How Mo’ne Davis Won the World Series for Chevrolet

Today we bring you a guest post by William Nikosey, senior account director at kwittken+company.

If it were the day after the Super Bowl, you might expect the conversation to be focused on the commercials. But it’s not. It’s the day after the second game of the World Series — not typically an event at which advertising steals the show.

However, that is exactly what Chevrolet did on Tuesday night. Without 111 million fans watching or Super Bowl-like budgets, Chevy managed to turn its 60-second spot during Game 1 of the World Series into a national conversation.

Here’s the ad:

The way they used it was brilliant.

We’ve seen similar things happen every February, but under much different circumstances. A few lucky smart brands are able to hijack the national conversation at the proverbial water cooler in the days following the NFL’s big game. Take Oreo for example. In 2013, Oreo made “real-time marketing” a thing when they let us know that we can still “dunk in the dark” while the lights were out on Super Bowl XLVII. It was quick, clever and cheap, but it fell short when it came to driving meaningful conversation.

Chevy, on the other hand, put on a clinic this week by both showing us that there is more than one way to extend the shelf life of an ad past 30 or 60 seconds and, if you’re lucky, a few million YouTube views and demonstrating how the right paid media can quickly facilitate an earned media conversation.

Let’s not be so quick to name Spike Lee the MVP for directing the spot.
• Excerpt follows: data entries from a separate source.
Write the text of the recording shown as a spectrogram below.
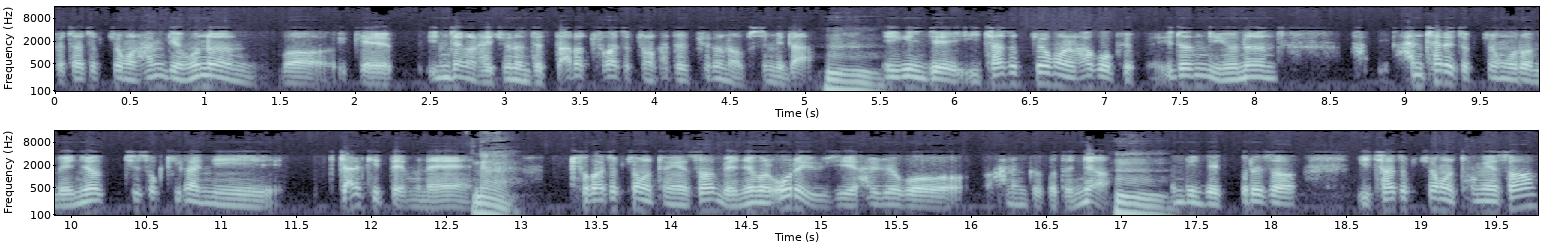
교차 접종을 한 경우는 뭐 이렇게 인정을 해주는데 따로 추가 접종을 받을 필요는 없습니다. 음. 이게 이제 2차 접종을 하고 이런 이유는 한 차례 접종으로 면역 지속 기간이 짧기 때문에 네. 추가 접종을 통해서 면역을 오래 유지하려고 하는 거거든요. 음. 근데 이제 그래서 2차 접종을 통해서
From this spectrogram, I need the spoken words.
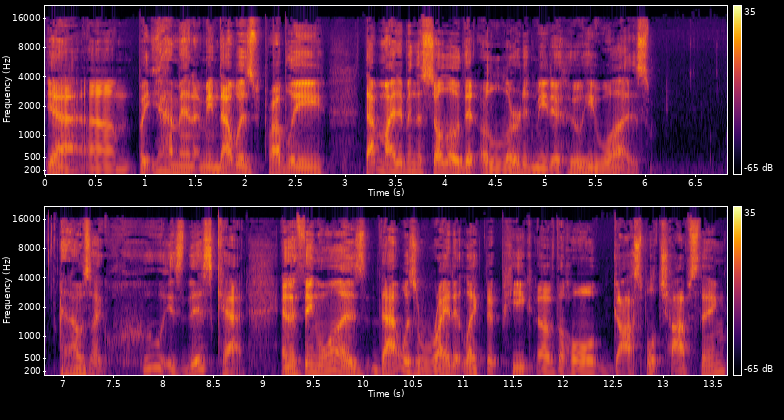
yeah, um, but yeah, man. I mean, that was probably that might have been the solo that alerted me to who he was, and I was like, "Who is this cat?" And the thing was, that was right at like the peak of the whole gospel chops thing,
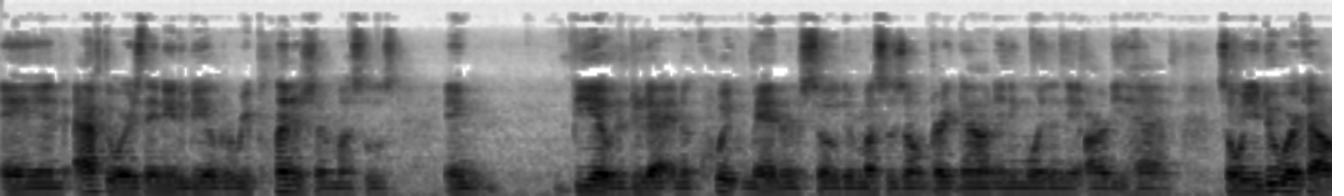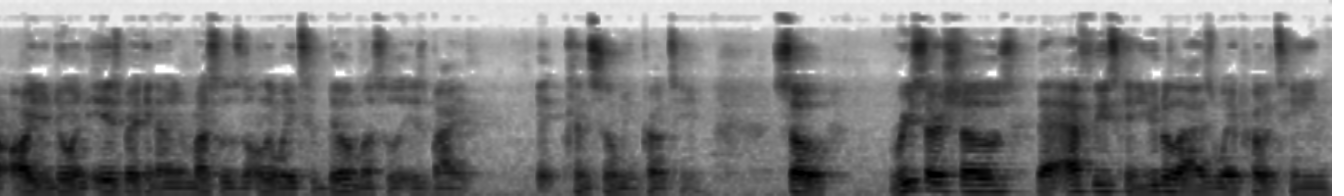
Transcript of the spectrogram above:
And afterwards, they need to be able to replenish their muscles and be able to do that in a quick manner so their muscles don't break down any more than they already have. So when you do work out, all you're doing is breaking down your muscles. The only way to build muscle is by consuming protein. So research shows that athletes can utilize whey protein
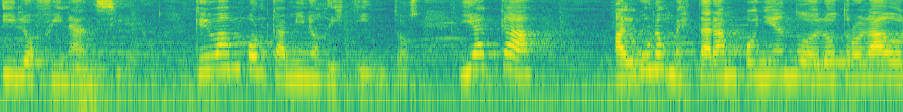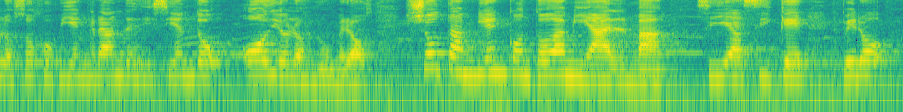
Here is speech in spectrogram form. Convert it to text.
y lo financiero, que van por caminos distintos. Y acá algunos me estarán poniendo del otro lado los ojos bien grandes diciendo odio los números. Yo también con toda mi alma, ¿sí? Así que, pero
Chevy’s marketing team executed a brilliant, content-driven game plan that allowed them to elevate the brand without ever showing a single car.

Mo’ne Davis Represents More Than Just Baseball 
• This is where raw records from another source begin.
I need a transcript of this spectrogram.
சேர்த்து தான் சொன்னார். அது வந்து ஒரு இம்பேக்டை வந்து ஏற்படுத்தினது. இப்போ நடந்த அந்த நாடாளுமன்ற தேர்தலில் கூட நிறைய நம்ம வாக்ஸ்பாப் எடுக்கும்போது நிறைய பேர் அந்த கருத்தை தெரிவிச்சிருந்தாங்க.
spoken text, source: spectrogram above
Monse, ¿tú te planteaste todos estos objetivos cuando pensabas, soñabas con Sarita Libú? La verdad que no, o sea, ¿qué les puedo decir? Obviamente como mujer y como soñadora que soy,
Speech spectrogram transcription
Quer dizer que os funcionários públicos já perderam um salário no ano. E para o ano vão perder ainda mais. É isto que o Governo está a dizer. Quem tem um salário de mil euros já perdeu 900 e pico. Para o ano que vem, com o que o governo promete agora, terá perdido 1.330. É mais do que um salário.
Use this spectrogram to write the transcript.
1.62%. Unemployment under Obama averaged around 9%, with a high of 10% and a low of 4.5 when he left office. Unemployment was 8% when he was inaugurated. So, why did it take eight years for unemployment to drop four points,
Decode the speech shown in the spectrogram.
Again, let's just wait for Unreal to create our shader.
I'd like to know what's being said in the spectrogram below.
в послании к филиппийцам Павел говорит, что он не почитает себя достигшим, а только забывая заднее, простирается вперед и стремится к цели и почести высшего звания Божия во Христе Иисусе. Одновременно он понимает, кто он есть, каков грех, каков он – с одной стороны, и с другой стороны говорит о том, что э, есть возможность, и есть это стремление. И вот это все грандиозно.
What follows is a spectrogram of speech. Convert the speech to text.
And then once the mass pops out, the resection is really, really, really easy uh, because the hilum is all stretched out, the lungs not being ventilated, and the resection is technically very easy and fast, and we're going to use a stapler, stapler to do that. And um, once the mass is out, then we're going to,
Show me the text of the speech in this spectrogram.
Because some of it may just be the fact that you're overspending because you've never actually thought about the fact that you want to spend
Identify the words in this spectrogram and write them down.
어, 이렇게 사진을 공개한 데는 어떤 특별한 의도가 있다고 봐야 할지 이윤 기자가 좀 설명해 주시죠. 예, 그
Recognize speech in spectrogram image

Over and over again, and very recently, sports fans have been let down by athletes that were undeservingly held in high esteem. Mo’ne Davis is not one of those athletes. Her youth and her fearlessness are inspiring to young kids (both boys and girls), but also their parents who try so hard to instill confidence in their children at an early age. While Davis is far too young to realize it, and certainly not actively seeking it, her presence and accomplishments at such a young age make her a role model to many.

The TV Screen Was Just the Beginning

The 60-second ad that ran during Tuesday night’s broadcast was just a taste of the content produced by Chevy featuring the 13-year-old Mo’ne Davis — the commercial was an abridged version of a sixteen-minute documentary written and directed by Lee and produced exclusively for Chevrolet. The expanded content drove World Series’ viewers to their phones, tablets and laptops during and after the game for even deeper engagement and the ability to share the emotionally driven film with their social networks.

Welcomed and Expected Controversy

Not only did the NCAA alter its eligibility rules so that Davis could appear in the commercial, the group stood by with a statement at the ready when it aired.  Knowing how rare it is for a week to go by without hearing news reports of college athletes accepting payment for autographs or hearing debates about the ethics of not allowing student athletes to be paid for their services, it is safe to assume that Chevy was well aware of the controversy the commercial would stir — and that controversy was certainly welcomed.

It is doubtful that Chevy has a position on NCAA eligibility rules and, in fact, it is most likely a topic that they want to stay far away from. However, having the stomach to tolerate the controversy that comes along with paying a 13-year old athlete to appear in a commercial makes them deserving of the extra “mind share” that came along with it.

We should all tip our hats to Chevy for such a brilliant execution and beautifully produced content. It was a treat for all viewers and a great lesson for marketers.

Publish date: October 23, 2014 © 2020 Adweek, LLC. - All Rights Reserved and NOT FOR REPRINT